The call for wives to submit to their husbands (and women to men in a more general manner) is contextualized by the requirement for each one of us to submit to one another (Ephesians 5:21) and esteem others better than ourselves (Philippians 2:3).
The relationship between husbands and wives is reciprocal. Both parties are called to live up to the relationship. Men are to live as symbols of Christ. Women are to live as symbols of the Church. It is not up to the individual party to define their own relationships. The relationships are already defined by Christ and the Church. Christ’s relationship with the Church gives us a standard by which we can be called to give account. The husband has no right to choose his own relationship to his wife in opposition to the standard provided by Christ.
In the biblical commands to husbands and wives in Ephesians 5, the woman is addressed first, and then the man. In most Stoic accounts of ethics, the woman wasn’t even addressed at all. She was not treated as a moral agent. As John Howard Yoder points out, the approach to ethics taken by the NT ‘gives [the slave and the wife] responsibility for viewing their status in society not as a simply meaningless decree of fate but as their own meaningful witness and ministry, an issue about which they can make a moral choice.’

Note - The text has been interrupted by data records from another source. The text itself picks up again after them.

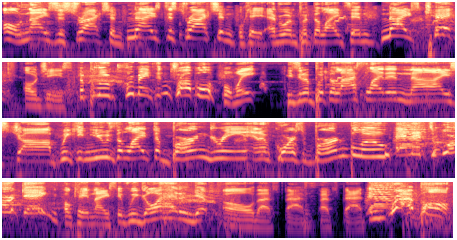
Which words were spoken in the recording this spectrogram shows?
Oh, nice distraction. Nice Nice distraction. Okay, everyone put the lights in. Nice kick. Oh, geez. The blue crewmate's in trouble. But wait, He's gonna put the last light in. Nice job. We can use the light to burn green and of course burn blue. And it's working. Okay, nice. If we go ahead and get... Oh, that's bad. That's bad. And grapple!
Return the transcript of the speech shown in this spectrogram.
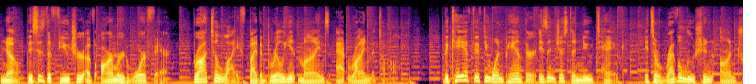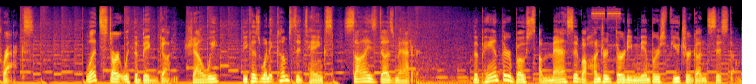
No, this is the future of armored warfare, brought to life by the brilliant minds at Rheinmetall. The KF-51 Panther isn't just a new tank, it's a revolution on tracks. Let's start with the big gun, shall we? Because when it comes to tanks, size does matter. The Panther boasts a massive 130 members future gun system.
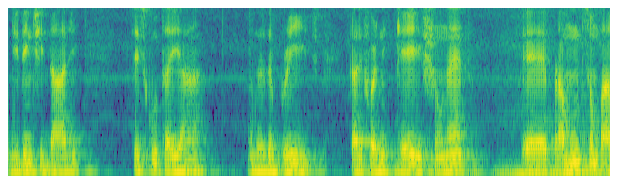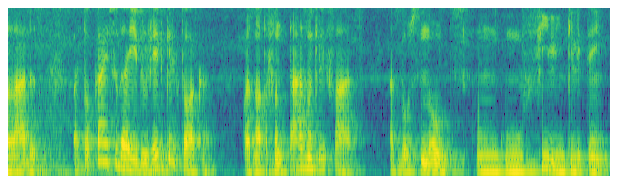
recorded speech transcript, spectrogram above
de identidade você escuta aí, ah, Under the Bridge, Californication, né? É, para muitos são baladas. Vai tocar isso daí do jeito que ele toca, com as notas fantasma que ele faz, as ghost notes, com, com o feeling que ele tem.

Yoder argues that the woman is called, not to the mere passivity of submission, but to subordination. In subordination one recognizes the presence of an order. The woman is to recognize the order established by Christ in His relationship to the Church, and willingly and meaningfully subject herself to this order, over against all other orders. In this sense the man is also called to subordination. By this subordination of the man and the woman to the order established by Christ and the Church, marriage serves as a proclamation of the gospel. To refuse to be subordinate is to preach a false gospel by one’s life. This is an extremely important point.
The problems surrounding the question of women in leadership roles might stem in part from the privatization of the Church. If the Church operates merely in the ‘feminine’ private realm and not in the ‘masculine’ public realm, we should not be surprised to see a push for woman leadership. If the Church is a just a club composed of individuals who have a personal ‘conversion experience’ in common, the opposition to woman leadership does not make so much sense. Women can inspire people in their personal spiritual life and give them spiritual guidance (read ‘advice’) for their private relationship with God just as well as men. They can emote at people just as well as men. For all too many people, this is all that a pastor is really expected to do.
As the Church has withdrawn from the public realm — creating a secular space in its wake — the biblical prohibition on woman leadership has become increasingly problematic. Most people today approach worship as a private leisure activity. As public worship is increasingly reduced to the exercise of purely privatized (and feminized) spirituality, the gender distinctions that are more prominent in the public realm slowly recede into the background. Whilst there are certainly numerous exceptions to these rules, we should recognize that, as the Christian faith is sentimentalized and removed from the public realm, feminine forms of leadership will be emphasized over masculine forms. Even if we bar women from leadership of churches, we will have effeminate men. I believe that only by resituating the Church in the public realm will the prohibition on women teaching and exercising authority begin to make more sense. When we flesh out the fact that the Church is more than a collection of individuals but is fundamentally a body with a relational and hierarchical structure, the problems with women’s teaching will become more apparent.